“What makes me the happiest is that when we first started, the band could only play really scrappy, thrashy sort of fast, garagey punk stuff,” Shogun enthuses. “Now they’re handling all sorts of stuff.”
That fact hasn’t just rejuvenated Shogun’s interest in the band, but it also forms the foundation for High, their long-awaited second LP, due later this month. What the band consider to be the debut’s “degree of monotony” has been replaced with a wide patchwork of genres and a notable enunciation of their soulful side. The leap from tender ballad “Wouldn’t You Know” to the confrontational taunts of “Garbage” mimics Shogun’s own agitated personality. This musical schizophrenia can, in part, be attributed to producer Jon Hunter, of Sydney band the Holy Soul.
“Jon is more of a sound artist [than Mikey Young] and he gives weird noise stuff with lots of effects,” Shogun explains. “He was happy to experiment and he was very patient with me because I was quite fussy, trying to get the right sound on things.”
“I think I just felt that the band was sort of stuck and I couldn’t take it anywhere,” says Shogun. “We were trotting it out.”
The diary-entry confessions of their first outing (“I’ll take you home, but my bedroom smells like cum”) have also been abandoned for a wider perspective. “My Own Fantasy”, High‘s opener, transitions from a fictional rock & roll existence starring “tons of girls”, a parody of escapism — “nothing to do with the real world anymore” — before looking internally, Shogun concluding that “I thought I didn’t need you anymore.”
The singer seems nonplussed about the album’s complexity, insisting that the band simply want to perform “a social function of just giving people something emotive, lively, spirited”. He’s quick to stress that, despite the title, it’s “not an album about being off your tits”. Rather, it’s an attempt to encapsulate all “heightened emotional states”, including “drugs, love, anxiety and pressure”.
It’s an objective in stark contrast to the newfound stability of Shogun’s personal life, but the songs that feature on High were all written during a “pretty chaotic” period between three and five years ago.

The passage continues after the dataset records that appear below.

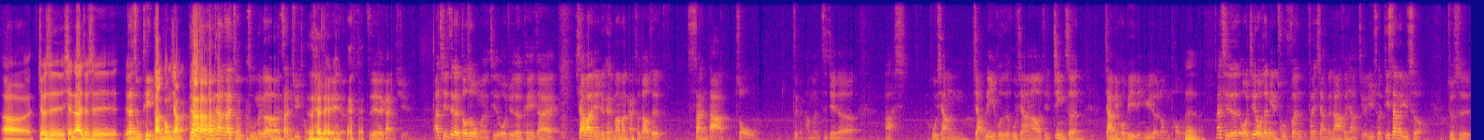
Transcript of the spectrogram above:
呃，就是现在就是在主题转风向了，对，转风向在 组组那个三巨头，对对之类的感觉。那其实这个都是我们其实我觉得可以在下半年就可以慢慢感受到这三大洲这个他们之间的啊。互相角力，或者是互相要去竞争加密货币领域的龙头。嗯，那其实我记得我在年初分分享跟大家分享几个预测，第三个预测就是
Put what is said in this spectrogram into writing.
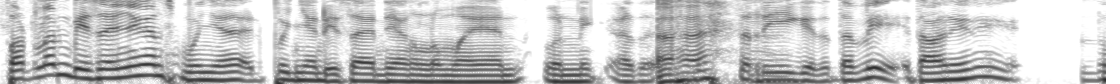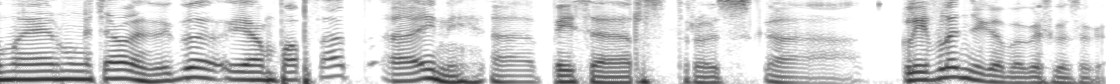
Portland biasanya kan punya punya desain yang lumayan unik atau Aha. misteri gitu. Tapi tahun ini lumayan mengecewakan sih. Gue yang pop saat eh, ini eh, Pacers terus eh, Cleveland juga bagus gue suka.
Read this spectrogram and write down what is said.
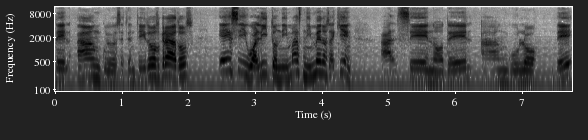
del ángulo de 72 grados es igualito ni más ni menos a quién? Al seno del ángulo de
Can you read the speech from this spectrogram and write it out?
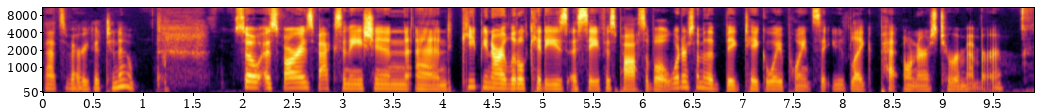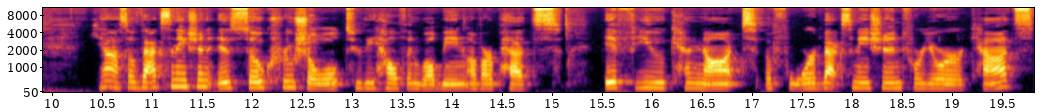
That's very good to know. So, as far as vaccination and keeping our little kitties as safe as possible, what are some of the big takeaway points that you'd like pet owners to remember? Yeah, so vaccination is so crucial to the health and well being of our pets. If you cannot afford vaccination for your cats,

The album is the singer’s attempt to “seal that [time] off” and create a “schizophrenic, disgusting, extreme, confusing album because that’s basically what [my] life was sort of like at the time”.
And yet Shogun’s opinion of the final product continues to waver. He initially considered the compositions “sloppy and just totally worthless”, yet now is more concerned that fans will be caught off guard by the varied spectrum of styles. It’s an indecisiveness he finally abandons as he drains the last dregs of his beer, gets his coat and parts with a final statement. “Fuck making the same record again.”
From issue #766 (September, 2015), available now.
Top photo: Royal Headache, from left: Lawrence Hall, Joe Sukit, Chris Shortt and Tim ‘Shogun’ Wall at the band’s boatshed rehearsal space in the Sydney suburb of Putney. Credit: Joshua Morris.